**TASK REQUIREMENTS**
All lines from the one with "Transcribe the recording" to the end of the entries below must be written out exactly. Leave out any other line.

[Data items]
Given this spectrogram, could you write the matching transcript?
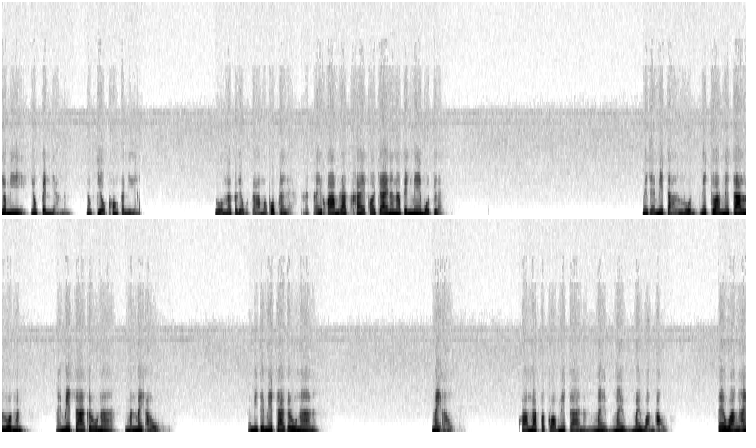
ย่อมมีย่อมเป็นอย่างนั้นย่อมเกี่ยวข้องกันอย่างนี้รวมแล้วก็เรียกว่าตามมาพบนั่นแหละอาศัยความรักใคร่พอใจนั้นนะเป็นแม่บทแล้วไม่ใช่เมตตาล้วนเมตตาเมตตาล้วนมันให้เมตตากรุณา มันไม่เอาถ้ามีแต่เมตตากรุณานะ ไม่เอา ความรักประกอบเมตตานะไม่ไม่ไม่หวังเอา แต่หวังให้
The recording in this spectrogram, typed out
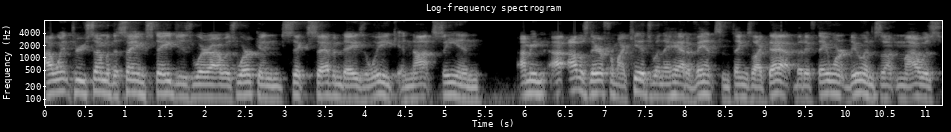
I went through some of the same stages where I was working six, seven days a week and not seeing I mean, I, I, was there for my kids when they had events and things like that. But if they weren't doing something, I was,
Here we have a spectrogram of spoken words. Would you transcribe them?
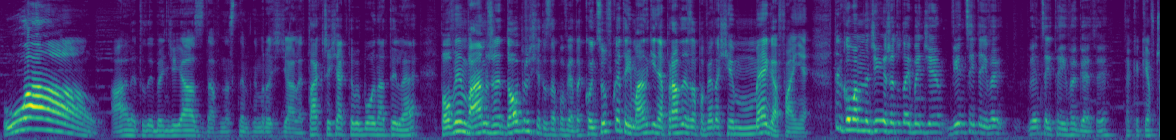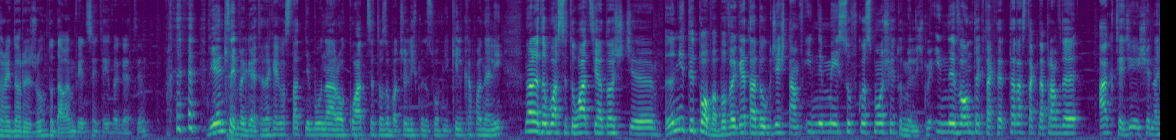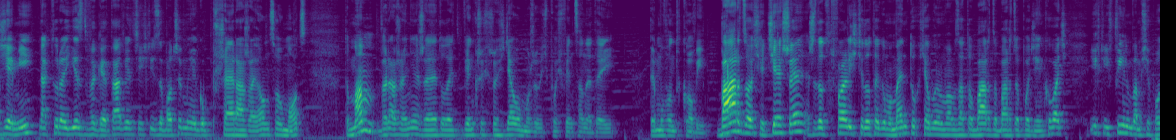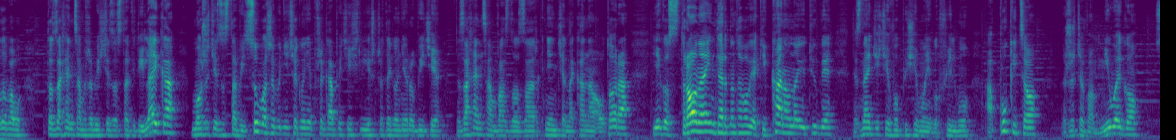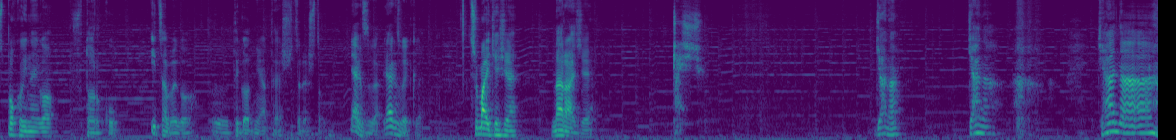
Wow! Ale tutaj będzie jazda w następnym rozdziale. Tak czy siak to by było na tyle. Powiem wam, że dobrze się to zapowiada. Końcówka tej mangi naprawdę zapowiada się mega fajnie. Tylko mam nadzieję, że tutaj będzie więcej tej, we... więcej tej wegety. Tak jak ja wczoraj do ryżu dodałem więcej tej wegety. więcej wegety. Tak jak ostatnio był na okładce, to zobaczyliśmy dosłownie kilka paneli. No ale to była sytuacja dość e, no, nietypowa, bo Vegeta był gdzieś tam w innym miejscu w kosmosie. Tu mieliśmy inny wątek. Tak, teraz tak naprawdę akcja dzieje się na Ziemi, na której jest Vegeta, więc jeśli zobaczymy jego przerażającą moc, to mam wrażenie, że tutaj większość rozdziału może być poświęcone tej, temu wątkowi. Bardzo się cieszę, że dotrwaliście do tego momentu. Chciałbym Wam za to bardzo, bardzo podziękować. Jeśli film Wam się podobał, to zachęcam, żebyście zostawili lajka. Możecie zostawić suba, żeby niczego nie przegapić, jeśli jeszcze tego nie robicie. Zachęcam Was do zerknięcia na kanał autora. Jego stronę internetową, jak i kanał na YouTubie znajdziecie w opisie mojego filmu. A póki co życzę Wam miłego, spokojnego wtorku i całego y, tygodnia też zresztą. Jak, zwe, jak zwykle. Trzymajcie się. Na razie. Cześć. Cana. Cana. Cana.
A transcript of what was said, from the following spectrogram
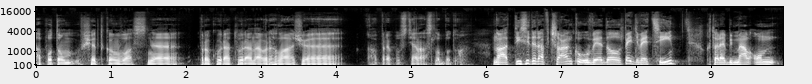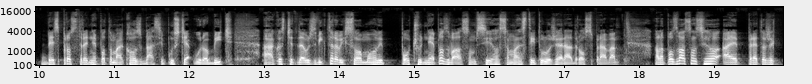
a potom všetkom vlastne prokuratúra navrhla, že ho prepustia na slobodu. No a ty si teda v článku uviedol 5 vecí, ktoré by mal on bezprostredne potom, ako ho z basy pustia urobiť. A ako ste teda už z Viktorových slov mohli počuť, nepozval som si ho som len z titulu, že rád rozpráva, ale pozval som si ho aj preto, že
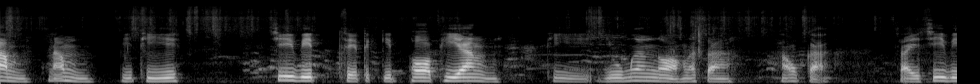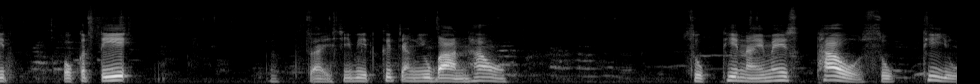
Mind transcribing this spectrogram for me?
าร์มน้ำวิถีชีวิตเศรษฐกิจพอเพียง ที่อยู่เมืองนอกนะจ๊ะเฮากะใส่ชีวิตปกติ ใส่ชีวิตคือจังอยู่บ้านเฮาสุขที่ไหนไม่เท่าสุขที่อยู่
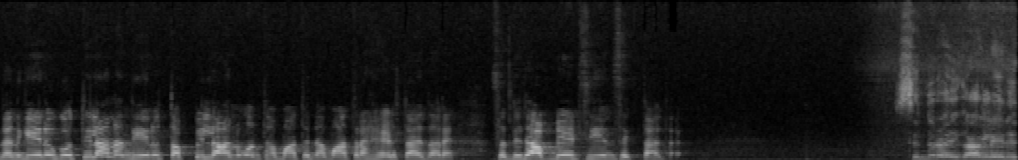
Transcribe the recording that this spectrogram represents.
ನನಗೇನು ಗೊತ್ತಿಲ್ಲ, ನಂದೇನು ತಪ್ಪಿಲ್ಲ ಅನ್ನುವಂಥ ಮಾತನ್ನ ಮಾತ್ರ ಹೇಳ್ತಾ ಇದ್ದಾರೆ. ಸದ್ಯದ ಅಪ್ಡೇಟ್ಸ್ ಏನ್ ಸಿಗ್ತಾ ಇದೆ. ಸಿಂಧೂರ ಈಗಾಗಲೇ ಏನು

**PROBLEM SOLUTION**
Transcribe the recording that this spectrogram represents.
ನನಗೇನು ಗೊತ್ತಿಲ್ಲ, ನಂದೇನು ತಪ್ಪಿಲ್ಲ ಅನ್ನುವಂಥ ಮಾತನ್ನ ಮಾತ್ರ ಹೇಳ್ತಾ ಇದ್ದಾರೆ. ಸದ್ಯದ ಅಪ್ಡೇಟ್ಸ್ ಏನ್ ಸಿಗ್ತಾ ಇದೆ. ಸಿಂಧೂರ ಈಗಾಗಲೇ ಏನು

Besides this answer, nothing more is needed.